## [Description of the task]
Line for line, return the data exactly, omitting all pictures.

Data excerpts
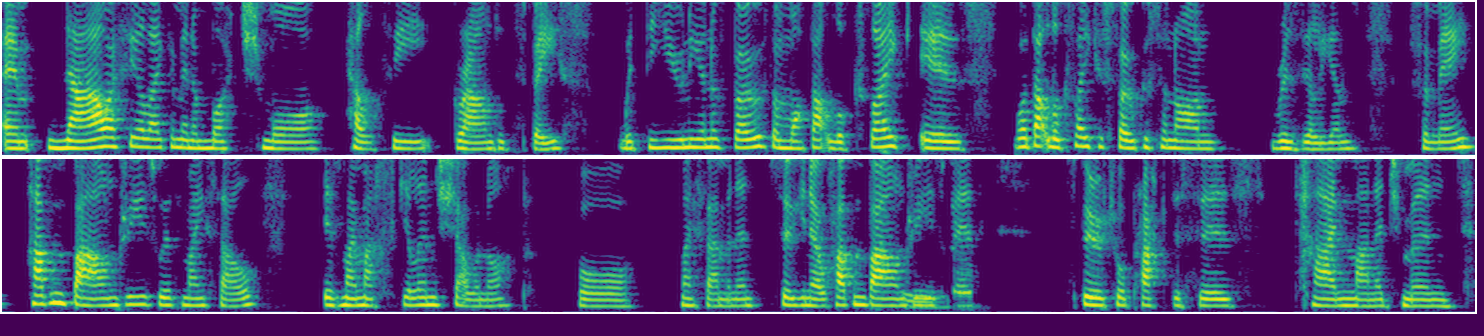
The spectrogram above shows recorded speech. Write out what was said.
Um, now I feel like I'm in a much more healthy, grounded space with the union of both. And what that looks like is what that looks like is focusing on resilience for me. Having boundaries with myself is my masculine showing up for my feminine. So, you know, having boundaries mm. with spiritual practices, time management,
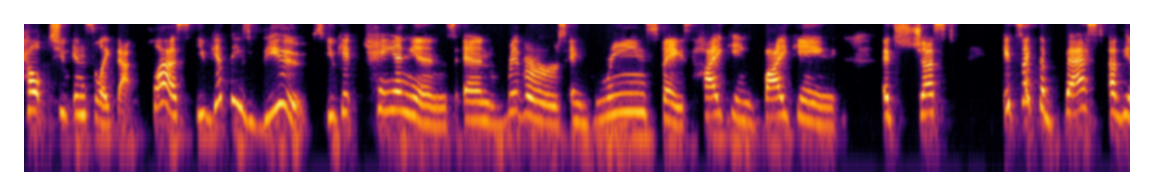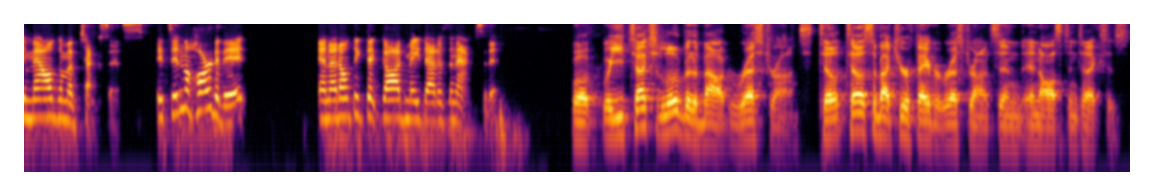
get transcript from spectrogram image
help to insulate that. Plus, you get these views. You get canyons and rivers and green space, hiking, biking. It's just it's like the best of the amalgam of Texas. It's in the heart of it, and I don't think that God made that as an accident. Well, well, you touched a little bit about restaurants. Tell tell us about your favorite restaurants in in Austin, Texas.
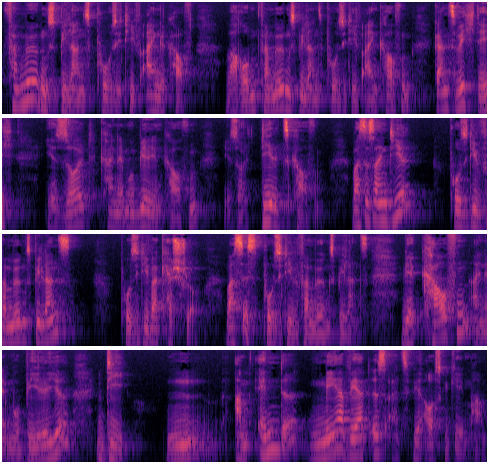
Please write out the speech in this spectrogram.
Vermögensbilanz positiv eingekauft. Warum Vermögensbilanz positiv einkaufen? Ganz wichtig, ihr sollt keine Immobilien kaufen, ihr sollt Deals kaufen. Was ist ein Deal? Positive Vermögensbilanz, positiver Cashflow. Was ist positive Vermögensbilanz? Wir kaufen eine Immobilie, die am Ende mehr wert ist, als wir ausgegeben haben.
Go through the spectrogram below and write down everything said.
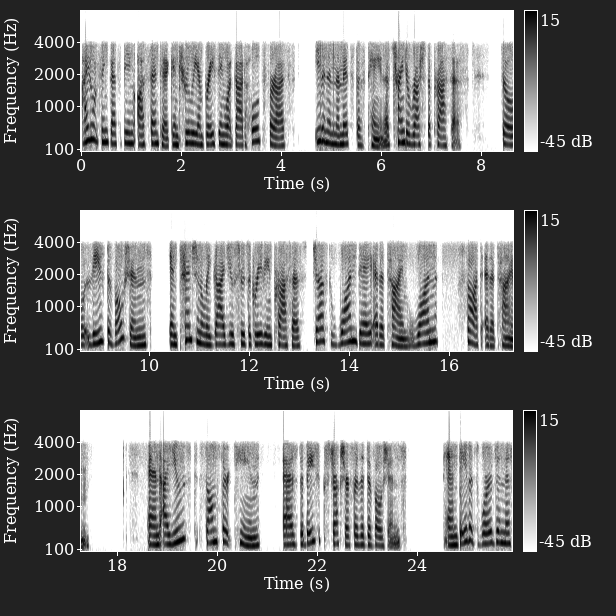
I don't think that's being authentic and truly embracing what God holds for us, even in the midst of pain. That's trying to rush the process. So these devotions intentionally guide you through the grieving process just one day at a time, one thought at a time. And I used Psalm 13 as the basic structure for the devotions. And David's words in this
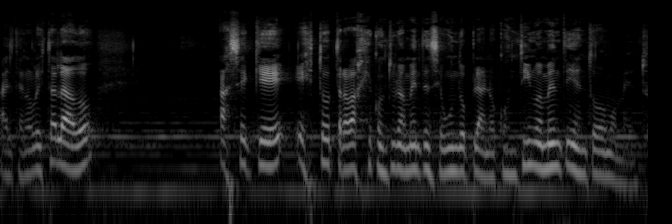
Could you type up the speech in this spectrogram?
al tenerlo instalado, hace que esto trabaje continuamente en segundo plano, continuamente y en todo momento.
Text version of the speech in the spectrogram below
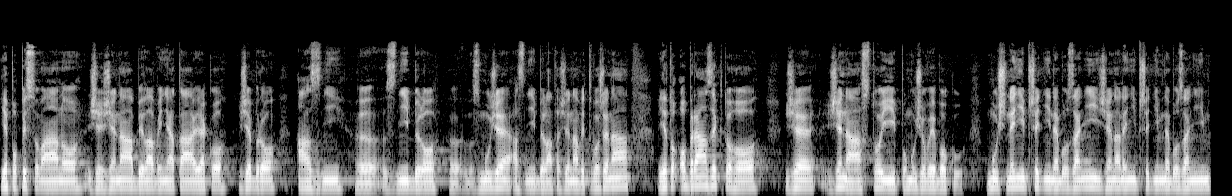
je popisováno, že žena byla vyňatá jako žebro a z ní, eh, z ní bylo eh, z muže a z ní byla ta žena vytvořená. Je to obrázek toho, že žena stojí po mužově boku. Muž není před ní nebo za ní, žena není před ním nebo za ním,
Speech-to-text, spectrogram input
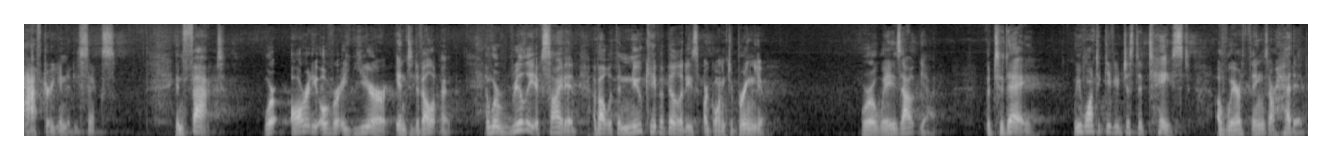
after Unity 6, in fact, we're already over a year into development, and we're really excited about what the new capabilities are going to bring you. We're a ways out yet, but today, we want to give you just a taste of where things are headed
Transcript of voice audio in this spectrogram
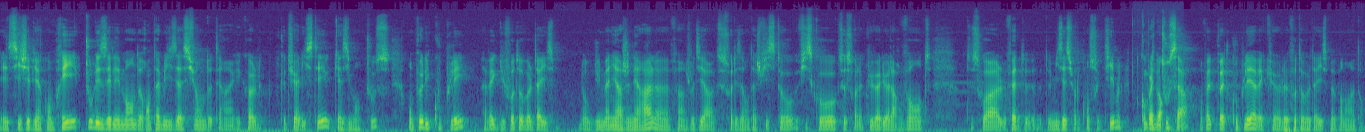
Et si j'ai bien compris, tous les éléments de rentabilisation de terrains agricoles que tu as listés, quasiment tous, on peut les coupler avec du photovoltaïsme. Donc d'une manière générale, euh, enfin je veux dire que ce soit des avantages fiscaux, fiscaux que ce soit la plus-value à la revente, ce soit le fait de, miser sur le constructible. Complètement. Tout ça, en fait, peut être couplé avec euh, le photovoltaïsme pendant un temps.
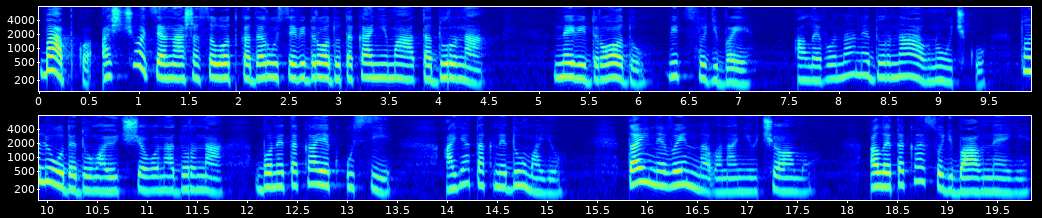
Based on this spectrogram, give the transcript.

## [Problem solution]
The spectrogram above shows recorded speech. Write out what was said.
Um, now I feel like I'm in a much more healthy, grounded space with the union of both. And what that looks like is what that looks like is focusing on resilience for me. Having boundaries with myself is my masculine showing up for my feminine. So, you know, having boundaries mm. with spiritual practices, time management,
get transcript from spectrogram image
help to insulate that. Plus, you get these views. You get canyons and rivers and green space, hiking, biking. It's just it's like the best of the amalgam of Texas. It's in the heart of it, and I don't think that God made that as an accident. Well, well, you touched a little bit about restaurants. Tell tell us about your favorite restaurants in in Austin, Texas.
Please write out the speech in this spectrogram.
Vermögensbilanz positiv eingekauft. Warum Vermögensbilanz positiv einkaufen? Ganz wichtig, ihr sollt keine Immobilien kaufen, ihr sollt Deals kaufen. Was ist ein Deal? Positive Vermögensbilanz, positiver Cashflow. Was ist positive Vermögensbilanz? Wir kaufen eine Immobilie, die am Ende mehr wert ist, als wir ausgegeben haben.
Go through the spectrogram below and write down everything said.
I don't think that's being authentic and truly embracing what God holds for us, even in the midst of pain. That's trying to rush the process. So these devotions intentionally guide you through the grieving process just one day at a time, one thought at a time. And I used Psalm 13 as the basic structure for the devotions. And David's words in this
Could you type up the speech in this spectrogram?
al tenerlo instalado, hace que esto trabaje continuamente en segundo plano, continuamente y en todo momento.
Text version of the speech in the spectrogram below
je popisováno, že žena byla vyňatá jako žebro a z ní, eh, z ní bylo eh, z muže a z ní byla ta žena vytvořená. Je to obrázek toho, že žena stojí po mužově boku. Muž není před ní nebo za ní, žena není před ním nebo za ním,
Speech-to-text, spectrogram input
after Unity 6, in fact, we're already over a year into development, and we're really excited about what the new capabilities are going to bring you. We're a ways out yet, but today, we want to give you just a taste of where things are headed
Transcript of voice audio in this spectrogram
Et si j'ai bien compris, tous les éléments de rentabilisation de terrains agricoles que tu as listés, quasiment tous, on peut les coupler avec du photovoltaïsme. Donc d'une manière générale, euh, enfin je veux dire que ce soit des avantages fiscaux, fiscaux que ce soit la plus-value à la revente, ce soit le fait de, miser sur le constructible. Complètement. Tout ça, en fait, peut être couplé avec euh, le photovoltaïsme pendant un temps.
Based on this spectrogram, give the transcript.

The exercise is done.